This story originally appeared at Truthdig. Robert Scheer is the author of The Great American Stickup: How Reagan Republicans and Clinton Democrats Enriched Wall Street While Mugging Main Street (Nation Books).
Hillary Clinton should cut out the whining about what the Obama administration derides as “stolen cables” and confront the unpleasant truths they reveal about the contradictions of US foreign policy and her own troubling performance. As with the earlier batch of WikiLeaks, in this latest release the corruption of our partners in Iraq and Afghanistan stands in full relief, and the net effect of nearly a decade of warfare is recognized as a strengthening of Iran’s influence throughout the region.
Do we as voters not have a need to know that our State Department says that Ahmed Wali Karzai, the half brother of the Afghan leader we are backing and himself the head of government in the most contested province, “is widely understood to be corrupt and a narcotics trafficker”? Or that authorities working with our Drug Enforcement Administration discovered Afghanistan’s then-vice president smuggling $52 million in cash out of his country, a nation that US taxpayers are bankrolling?
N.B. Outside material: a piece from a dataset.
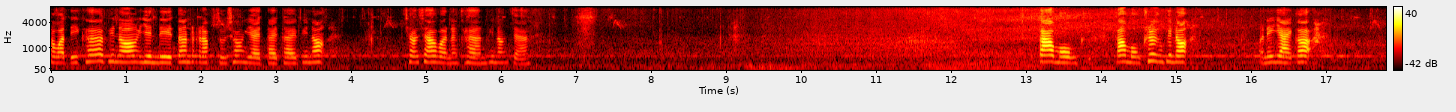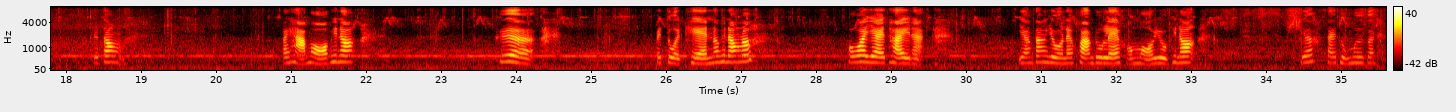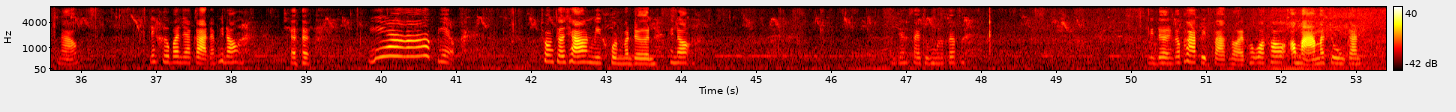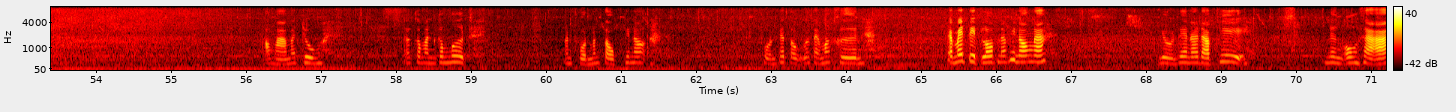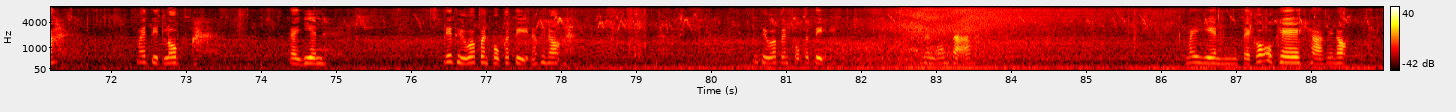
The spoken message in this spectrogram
สวัสดีค่ะพี่น้องยินดีต้อนรับสู่ช่องใหญ่ไทยไทยพี่น้องเช้าเช้าวันอังคารพี่น้องจ๋าเก้าโมงเก้าโมงครึ่งพี่น้องวันนี้ยายก็ จะต้อง ไปหาหมอพี่น้องเพื่อ ไปตรวจแขนเนาะพี่น้องเนาะเพราะว่ายายไทยน่ะ ยังต้องอยู่ในความดูแลของหมออยู่พี่น้องเดี๋ยวใส่ถุงมือก่อนหนาว นี่คือบรรยากาศนะพี่น้องเงียบเงียบช่วงเช้าๆมันมีคนมาเดินพี่น้องเดี๋ยวใส่ถุงมือแป๊บมีเดินก็ผ้าปิดปากหน่อย เพราะว่าเขาเอาหมามาจูงกัน เอาหมามาจูง แล้วก็มันก็มืด มันฝนมันตกพี่น้องฝนแค่ตกตั้งแต่เมื่อคืน แต่ไม่ติดลบนะพี่น้องนะ อยู่ในระดับที่หนึ่งองศา ไม่ติดลบ แต่เย็น นี่ถือว่าเป็นปกตินะพี่น้องนี่ถือว่าเป็นปกติหนึ่งองศา ไม่เย็นแต่ก็โอเคค่ะพี่น้อง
In the cable discussing Ahmed Wali Karzai, or AWK as he is called, there is a pithy description of the basic folly of our attempt to control the uncontrollable land of Afghanistan: “The meeting with AWK highlights one of our major challenges in Afghanistan: how to fight corruption and connect the people to their government, when the key government officials are themselves corrupt.”
The cables make a hash of claims that our invasion of Iraq—where Al Qaeda could not operate when Saddam Hussein was in power—was helpful in the war on terror. Recall that 15 of the 9/11 hijackers came from Saudi Arabia. Yet the WikiLeaks documents reveal, as the New York Times reported, that “Saudi donors remain the chief financiers of Sunni militant groups like Al Qaeda, and the tiny Persian Gulf state of Qatar, a generous host to the American military for years, was the ‘worst in the region’ in counterterrorism efforts, according to a State Department cable last December.”
While the great threat is now said by Clinton’s State Department to emanate from Iran, the cables make clear that Iranian power was much enhanced by the US overthrow of Saddam, who had fought a long, bloody war against the ayatollahs. The result of our invasion is an Iraqi government run by Prime Minister Nouri al-Maliki, described in the cables as being much under the influence of Iran, which orchestrated his deal with the Iranian-backed Sadrists that kept him in power. The cables report King Abdullah of Saudi Arabia dismissing Maliki as no more than an “Iranian agent.”